Attorney General Mills joins settlement against charity that deceived veterans and their supporters

Attorney General Janet Mills today announced a settlement between 24 states and VietNow National Headquarters, Inc., an Illinois nonprofit corporation, resulting in the organization’s dissolution.

In March 2017, attorneys general throughout the country began investigating VietNow for allegedly making thousands of deceptive solicitations and misrepresenting its charitable programs to donors. These investigations led to the present negotiated resolution. Maine residents donated almost $9,000 to VietNow as a result of these deceptive solicitations.

The settlement resolves the allegations by appointing a receiver to dissolve VietNow. The settlement also obtains injunctive relief against VietNow’s directors and officers and requires their cooperation in investigations of VietNow’s professional fundraisers. Upon dissolution, VietNow’s remaining funds will be paid to two national and well-respected veterans charities, Fisher House Foundation and Operation Homefront.

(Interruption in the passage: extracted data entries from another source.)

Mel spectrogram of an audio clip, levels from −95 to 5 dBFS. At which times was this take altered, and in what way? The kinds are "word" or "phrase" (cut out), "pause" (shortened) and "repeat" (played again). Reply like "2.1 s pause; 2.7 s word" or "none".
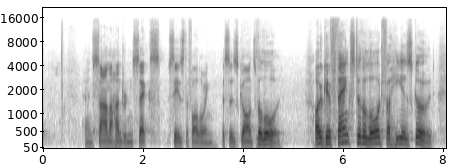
1.0 s word; 2.4 s pause; 3.5 s pause; 4.3 s phrase

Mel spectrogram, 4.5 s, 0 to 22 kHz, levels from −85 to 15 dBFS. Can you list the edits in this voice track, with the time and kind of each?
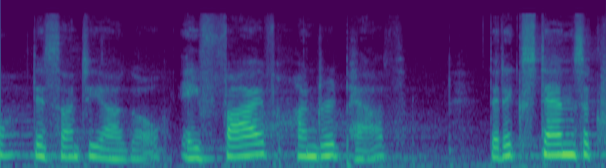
1.3 s pause; 2.5 s word

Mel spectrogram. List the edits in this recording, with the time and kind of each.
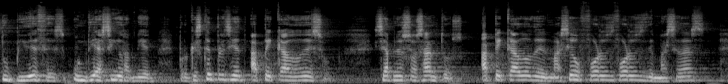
1.2 s word; 2.4 s word; 3.9 s word; 6.1 s repeat

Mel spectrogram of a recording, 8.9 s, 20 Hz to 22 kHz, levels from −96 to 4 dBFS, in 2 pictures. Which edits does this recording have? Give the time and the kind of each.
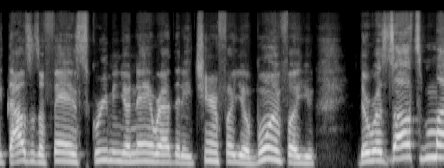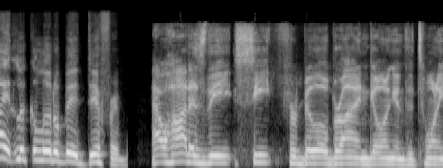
none

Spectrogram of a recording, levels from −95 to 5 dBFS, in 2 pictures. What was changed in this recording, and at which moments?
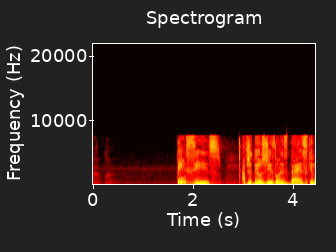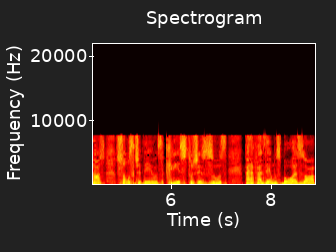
2.0 s word; 3.1 s word; 3.6 s phrase; 5.3 s word; 5.8 s phrase

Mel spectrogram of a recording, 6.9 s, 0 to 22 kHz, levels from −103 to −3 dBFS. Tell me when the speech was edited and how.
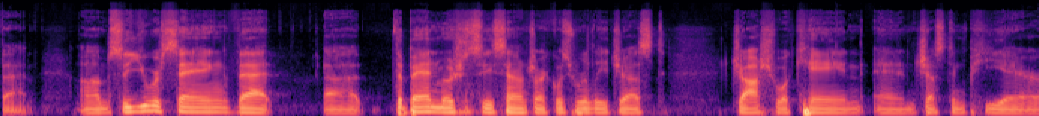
none

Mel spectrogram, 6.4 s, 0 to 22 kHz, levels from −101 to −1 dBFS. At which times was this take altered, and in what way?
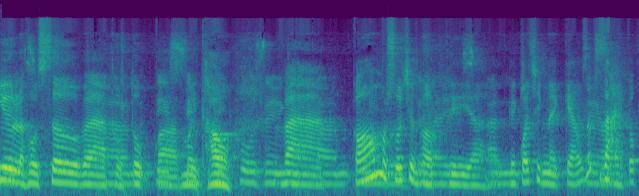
none

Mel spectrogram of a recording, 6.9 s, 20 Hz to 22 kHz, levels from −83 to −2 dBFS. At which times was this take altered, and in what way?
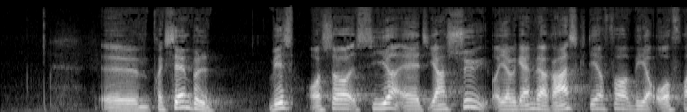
2.9 s phrase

“Maine people are always generous in our support of our veterans and active duty servicemen and women,” said Attorney General Mills. “It is unconscionable that an organization would take advantage of our generous spirit and commitment to veterans to scam Mainers. This kind of deception detracts from the efforts of legitimate organizations to help our veterans.”

Background

Since March 2015, VietNow—which also uses the name VeteransNow—has been raising money using deceptive telemarketing solicitation scripts. The scripts, which were used by professional fundraiser Corporations for Character, told potential donors that VietNow gave a minimum of 12 percent after expenses back to veterans in the donors’ state; other scripts stated that donations helped local veterans in the donors’ state. But in response to the investigation by the attorneys general, VietNow admitted that it had not funded any programs that assisted local veterans. Other VietNow scripts claimed that VietNow provided “medical facilities and treatment” to veterans, but again, VietNow could identify no such programs.

In its most recent financial statement, VietNow reported raising nearly $2 million nationwide. But most of this money was paid to professional fundraisers, with less than 5% of funds raised going to any charitable programs.